## Work to complete
Pictures aside, quote the whole listing exactly.

## Extracted data
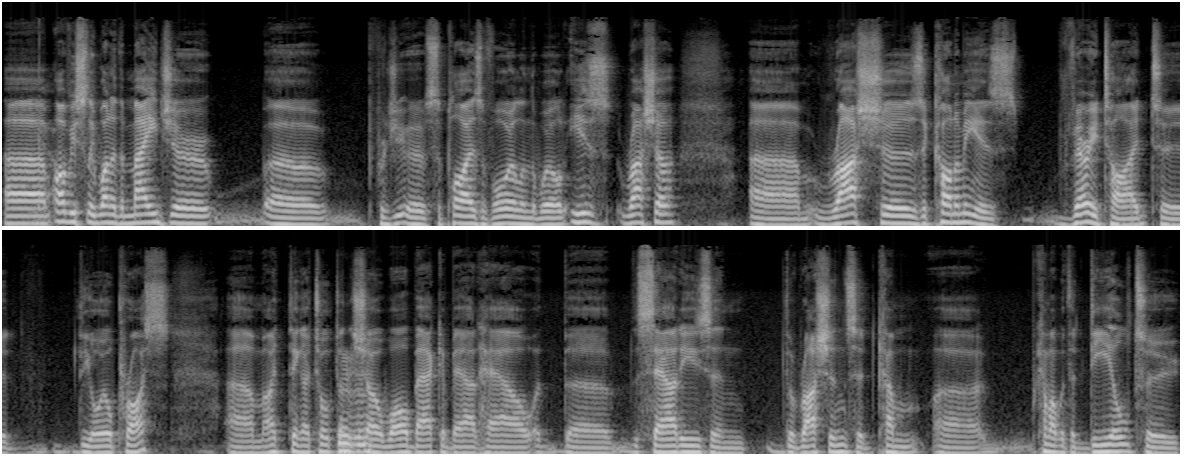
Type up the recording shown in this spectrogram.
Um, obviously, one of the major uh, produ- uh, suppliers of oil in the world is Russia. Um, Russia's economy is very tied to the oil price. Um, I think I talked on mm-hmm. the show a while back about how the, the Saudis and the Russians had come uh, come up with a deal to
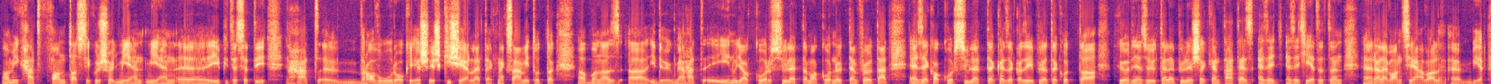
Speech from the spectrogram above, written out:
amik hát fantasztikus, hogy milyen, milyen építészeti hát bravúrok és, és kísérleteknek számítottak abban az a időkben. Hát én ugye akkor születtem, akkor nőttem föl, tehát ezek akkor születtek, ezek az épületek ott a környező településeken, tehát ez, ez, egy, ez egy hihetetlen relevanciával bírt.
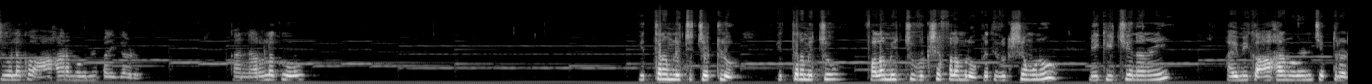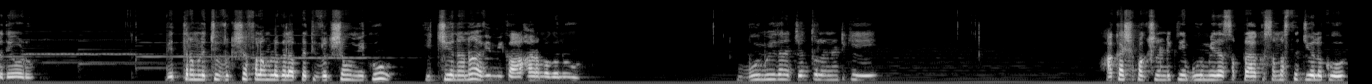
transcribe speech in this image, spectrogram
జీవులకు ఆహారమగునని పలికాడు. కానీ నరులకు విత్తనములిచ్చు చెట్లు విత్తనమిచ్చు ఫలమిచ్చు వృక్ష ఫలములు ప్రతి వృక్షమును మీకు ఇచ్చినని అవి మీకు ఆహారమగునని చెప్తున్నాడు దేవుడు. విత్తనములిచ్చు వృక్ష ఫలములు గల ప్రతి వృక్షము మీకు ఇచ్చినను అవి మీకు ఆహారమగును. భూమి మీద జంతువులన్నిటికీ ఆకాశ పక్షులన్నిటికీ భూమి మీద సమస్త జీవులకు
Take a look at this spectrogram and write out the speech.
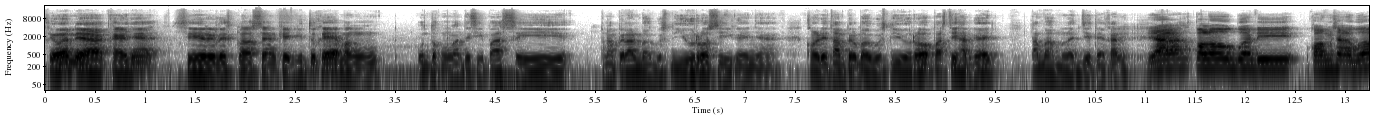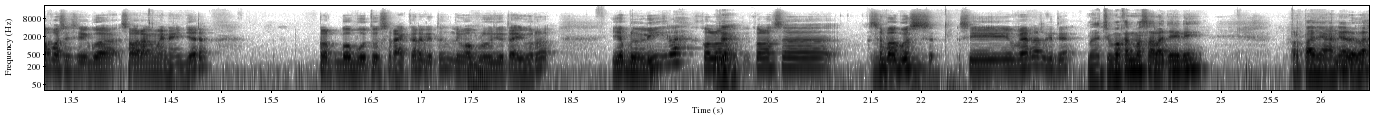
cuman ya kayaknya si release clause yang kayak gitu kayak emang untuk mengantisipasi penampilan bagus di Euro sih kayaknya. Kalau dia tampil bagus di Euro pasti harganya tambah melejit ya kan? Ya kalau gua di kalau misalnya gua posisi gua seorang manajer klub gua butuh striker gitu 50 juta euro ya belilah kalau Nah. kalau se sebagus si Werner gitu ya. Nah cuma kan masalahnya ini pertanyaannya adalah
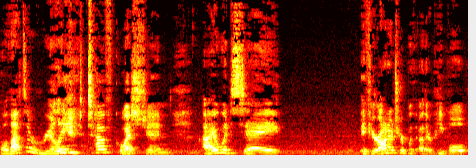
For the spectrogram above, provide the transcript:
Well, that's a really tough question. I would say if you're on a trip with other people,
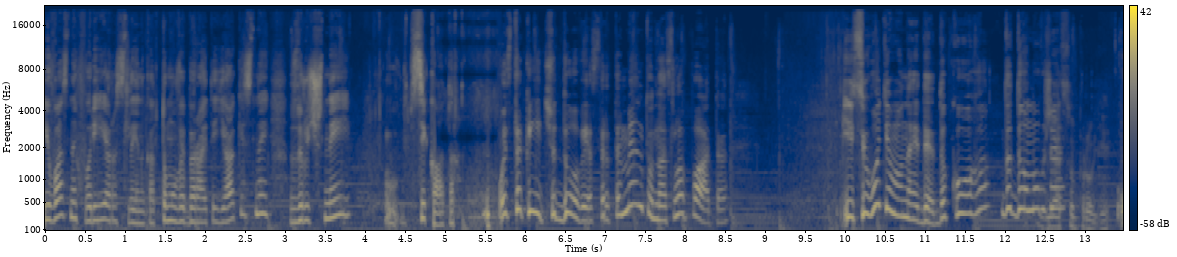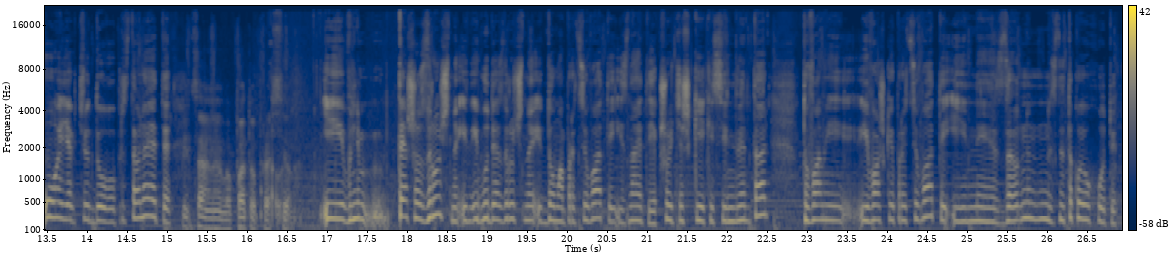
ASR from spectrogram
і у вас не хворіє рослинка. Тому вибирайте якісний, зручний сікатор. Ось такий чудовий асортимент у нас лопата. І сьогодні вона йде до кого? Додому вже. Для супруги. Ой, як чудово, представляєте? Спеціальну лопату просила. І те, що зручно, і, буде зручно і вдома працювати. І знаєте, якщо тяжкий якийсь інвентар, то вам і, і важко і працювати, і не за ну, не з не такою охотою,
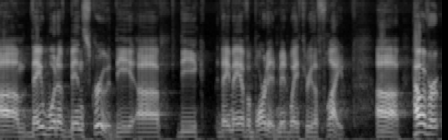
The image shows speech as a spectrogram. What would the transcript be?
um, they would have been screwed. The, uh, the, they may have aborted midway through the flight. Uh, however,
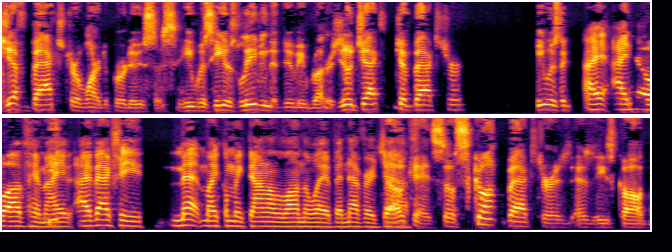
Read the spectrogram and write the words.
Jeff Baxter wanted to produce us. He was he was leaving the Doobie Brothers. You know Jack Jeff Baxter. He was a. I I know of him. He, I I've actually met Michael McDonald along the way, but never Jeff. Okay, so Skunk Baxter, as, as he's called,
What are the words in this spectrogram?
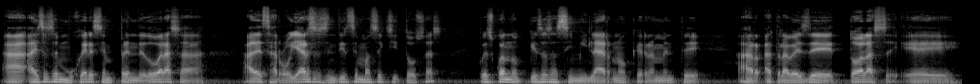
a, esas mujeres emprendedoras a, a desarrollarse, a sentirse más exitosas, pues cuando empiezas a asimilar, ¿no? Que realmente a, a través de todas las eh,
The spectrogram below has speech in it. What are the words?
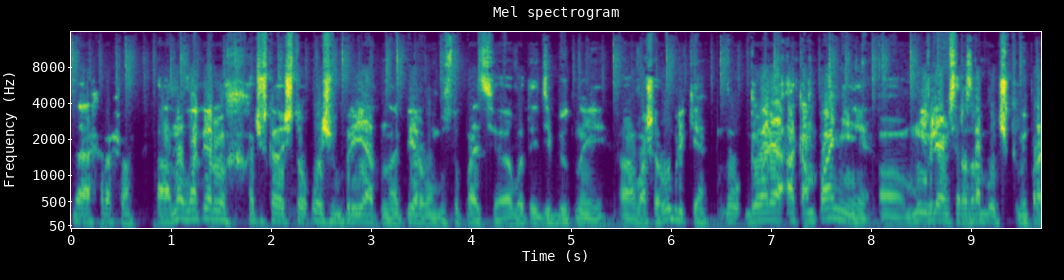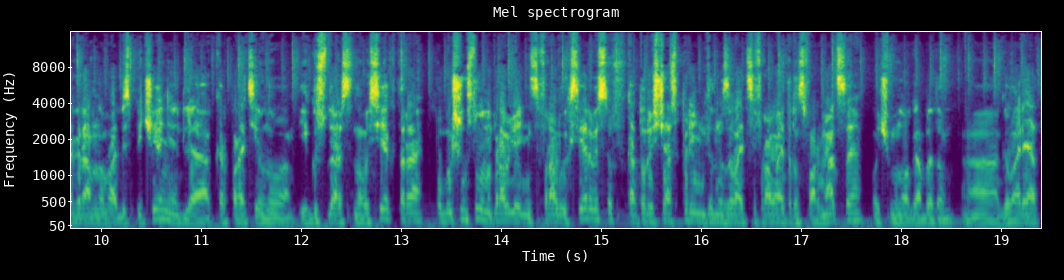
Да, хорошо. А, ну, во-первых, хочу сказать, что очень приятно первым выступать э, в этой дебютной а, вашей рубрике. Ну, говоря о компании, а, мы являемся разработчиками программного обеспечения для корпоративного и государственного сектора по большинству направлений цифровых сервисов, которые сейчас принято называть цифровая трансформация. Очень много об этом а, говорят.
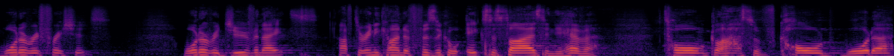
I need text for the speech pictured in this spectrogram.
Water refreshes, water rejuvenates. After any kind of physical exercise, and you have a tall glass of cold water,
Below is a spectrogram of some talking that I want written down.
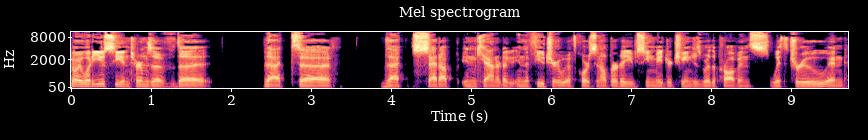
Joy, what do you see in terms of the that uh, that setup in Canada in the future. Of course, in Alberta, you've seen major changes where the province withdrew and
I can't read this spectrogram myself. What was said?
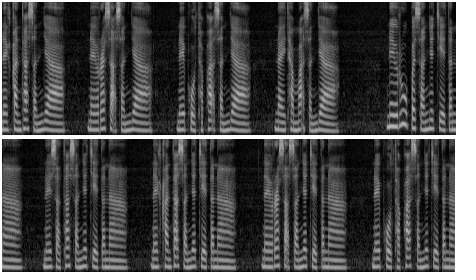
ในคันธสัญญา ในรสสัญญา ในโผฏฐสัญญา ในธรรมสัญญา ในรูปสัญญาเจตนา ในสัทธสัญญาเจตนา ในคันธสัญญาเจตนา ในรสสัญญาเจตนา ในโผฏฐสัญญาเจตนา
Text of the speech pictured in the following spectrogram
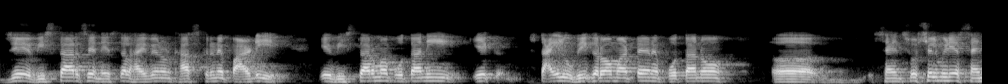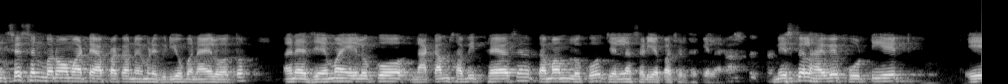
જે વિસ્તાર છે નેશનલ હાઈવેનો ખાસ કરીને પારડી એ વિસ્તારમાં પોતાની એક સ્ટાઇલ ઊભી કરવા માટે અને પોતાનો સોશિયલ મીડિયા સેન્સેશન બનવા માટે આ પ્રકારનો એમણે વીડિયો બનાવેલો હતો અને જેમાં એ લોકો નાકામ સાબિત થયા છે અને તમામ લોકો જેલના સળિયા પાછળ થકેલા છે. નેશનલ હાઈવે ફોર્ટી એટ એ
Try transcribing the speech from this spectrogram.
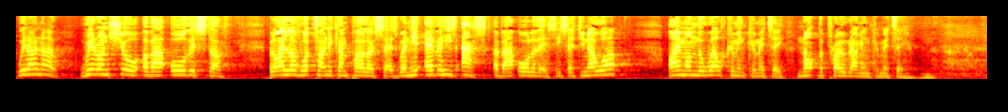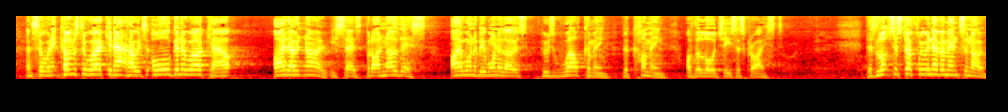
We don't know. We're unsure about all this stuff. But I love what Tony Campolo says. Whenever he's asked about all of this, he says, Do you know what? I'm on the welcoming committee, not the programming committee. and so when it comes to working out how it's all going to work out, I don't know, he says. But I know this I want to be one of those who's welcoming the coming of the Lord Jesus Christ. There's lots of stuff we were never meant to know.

## Written reply
Type up the recording shown in this spectrogram.
Um, obviously, one of the major uh, produ- uh, suppliers of oil in the world is Russia. Um, Russia's economy is very tied to the oil price. Um, I think I talked on mm-hmm. the show a while back about how the, the Saudis and the Russians had come uh, come up with a deal to
Speech from the spectrogram above, written out:
amik hát fantasztikus, hogy milyen, milyen építészeti hát bravúrok és, és kísérleteknek számítottak abban az a időkben. Hát én ugye akkor születtem, akkor nőttem föl, tehát ezek akkor születtek, ezek az épületek ott a környező településeken, tehát ez, ez, egy, ez egy hihetetlen relevanciával bírt.
transcribe speech in this image, spectrogram
జీవులకు ఆహారమగునని పలికాడు. కానీ నరులకు విత్తనములిచ్చు చెట్లు విత్తనమిచ్చు ఫలమిచ్చు వృక్ష ఫలములు ప్రతి వృక్షమును మీకు ఇచ్చినని అవి మీకు ఆహారమగునని చెప్తున్నాడు దేవుడు. విత్తనములిచ్చు వృక్ష ఫలములు గల ప్రతి వృక్షము మీకు ఇచ్చినను అవి మీకు ఆహారమగును. భూమి మీద జంతువులన్నిటికీ ఆకాశ పక్షులన్నిటికీ భూమి మీద సమస్త జీవులకు
Take a look at this spectrogram and write out the speech.
cuman ya kayaknya si release clause yang kayak gitu kayak emang untuk mengantisipasi penampilan bagus di Euro sih kayaknya. Kalau dia tampil bagus di Euro pasti harganya tambah melejit ya kan? Ya kalau gua di kalau misalnya gua posisi gua seorang manajer klub gua butuh striker gitu 50 juta euro ya belilah kalau Nah. kalau se sebagus si Werner gitu ya. Nah cuma kan masalahnya ini pertanyaannya adalah
For the spectrogram above, provide the transcript:
Well, that's a really tough question. I would say if you're on a trip with other people,
ASR from spectrogram
і у вас не хворіє рослинка. Тому вибирайте якісний, зручний сікатор. Ось такий чудовий асортимент у нас лопата. І сьогодні вона йде до кого? Додому вже. Для супруги. Ой, як чудово, представляєте? Спеціальну лопату просила. І те, що зручно, і, буде зручно і вдома працювати. І знаєте, якщо тяжкий якийсь інвентар, то вам і, і важко і працювати, і не за ну, не з не такою охотою,
The image shows speech as a spectrogram. What would the transcript be?
um, they would have been screwed. The, uh, the, they may have aborted midway through the flight. Uh, however,
Read the spectrogram and write the words.
Jeff Baxter wanted to produce us. He was he was leaving the Doobie Brothers. You know Jack Jeff Baxter. He was a. I I know of him. He, I I've actually met Michael McDonald along the way, but never Jeff. Okay, so Skunk Baxter, as, as he's called,
What are the words in this spectrogram?
a, esas mujeres emprendedoras a, a desarrollarse, a sentirse más exitosas, pues cuando empiezas a asimilar, ¿no? Que realmente a, a través de todas las eh,
The spectrogram below has speech in it. What are the words?
Да, хорошо. А, ну, во-первых, хочу сказать, что очень приятно первым выступать э, в этой дебютной а, вашей рубрике. Ну, говоря о компании, а, мы являемся разработчиками программного обеспечения для корпоративного и государственного сектора по большинству направлений цифровых сервисов, которые сейчас принято называть цифровая трансформация. Очень много об этом а, говорят.
I need text for the speech pictured in this spectrogram.
Water refreshes, water rejuvenates. After any kind of physical exercise, and you have a tall glass of cold water,
Below is a spectrogram of some talking that I want written down.
Joy, what do you see in terms of the that uh, that setup in Canada in the future. Of course, in Alberta, you've seen major changes where the province withdrew and
I can't read this spectrogram myself. What was said?
ในคันธสัญญา ในรสสัญญา ในโผฏฐสัญญา ในธรรมสัญญา ในรูปสัญญาเจตนา ในสัทธสัญญาเจตนา ในคันธสัญญาเจตนา ในรสสัญญาเจตนา ในโผฏฐสัญญาเจตนา
Text of the speech pictured in the following spectrogram
જે વિસ્તાર છે નેશનલ હાઈવેનો ખાસ કરીને પારડી એ વિસ્તારમાં પોતાની એક સ્ટાઇલ ઊભી કરવા માટે અને પોતાનો સોશિયલ મીડિયા સેન્સેશન બનવા માટે આ પ્રકારનો એમણે વીડિયો બનાવેલો હતો અને જેમાં એ લોકો નાકામ સાબિત થયા છે અને તમામ લોકો જેલના સળિયા પાછળ થકેલા છે. નેશનલ હાઈવે ફોર્ટી એટ એ
Try transcribing the speech from this spectrogram.
We don't know. We're unsure about all this stuff. But I love what Tony Campolo says. Whenever he's asked about all of this, he says, Do you know what? I'm on the welcoming committee, not the programming committee. and so when it comes to working out how it's all going to work out, I don't know, he says. But I know this I want to be one of those who's welcoming the coming of the Lord Jesus Christ. There's lots of stuff we were never meant to know.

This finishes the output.